'If a Democratic president did this, all of us conservatives would explode in rage.'
Condemnation of the final night of the Republican National Convention rolled in Thursday night from a bipartisan array of critics, who said Donald Trump's use of the White House lawn for personal political gain was out of bounds and wrong.
"Trust me, my friends: If a Democratic president did this, all of us conservatives would explode in rage — this usurpation, this defilement of the people's house — and we'd be right," Jay Nordlinger, a senior editor of the conservative National Review magazine, tweeted Thursday night.
The White House, a taxpayer-funded building that past presidents have gone out of their way to avoid politicking from, was the location for the last night of the four-day GOP convention. Both Republicans and Democrats reacted in horror as hundreds of maskless revelers packed together on the White House lawn in the midst of the coronavirus pandemic and as speakers distorted the truth and praised Trump.
"Absolutely revolting!" John Dean, Richard Nixon's White House counsel, tweeted of the image of the White House lawn converted into a convention space. "So unbelievably crass and tasteless. It doesn't even need a TRUMP sign hosted on it to be grotesque. It takes a lot of sleaze to take away the majesty of this historic site but Donald has done it."
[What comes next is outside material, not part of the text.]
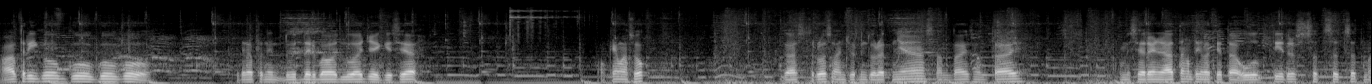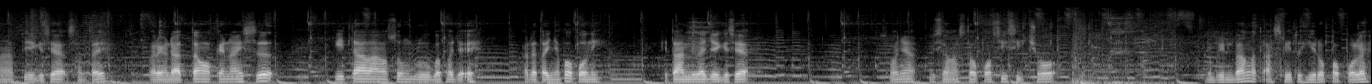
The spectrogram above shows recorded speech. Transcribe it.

Democrats, too, criticized the event, both for using the White House for political messaging and for making a mockery of coronavirus regulations meant to stop the spread of the deadly virus that has thus far killed more than 180,000 people in the United States.
"The White House is not the property of Donald Trump or the Republican Party, it belongs to the American people," Rep. Don Beyer (D-VA) tweeted. "These actions cheapen the office and degrade the nation. This convention, like the person at its core, is fundamentally corrupt."
Rep. William Lacy Clay (D-MO) called the last night of the GOP convention a "#superspreader at tax payer expense."
The speeches at the White House capped off a four-day event in which Republicans engaged in numerous violations of the Hatch Act, which prohibits government employees from campaigning in their official capacity or from federal property.
Notable violations included Secretary of State Mike Pompeo addressing the GOP convention on a taxpayer-funded trip to Israel, and acting Department of Homeland Security Secretary Chad Wolf — who a government watchdog said is serving illegally in his role — holding a naturalization ceremony filmed to air at the convention.
Published with permission of The American Independent Foundation.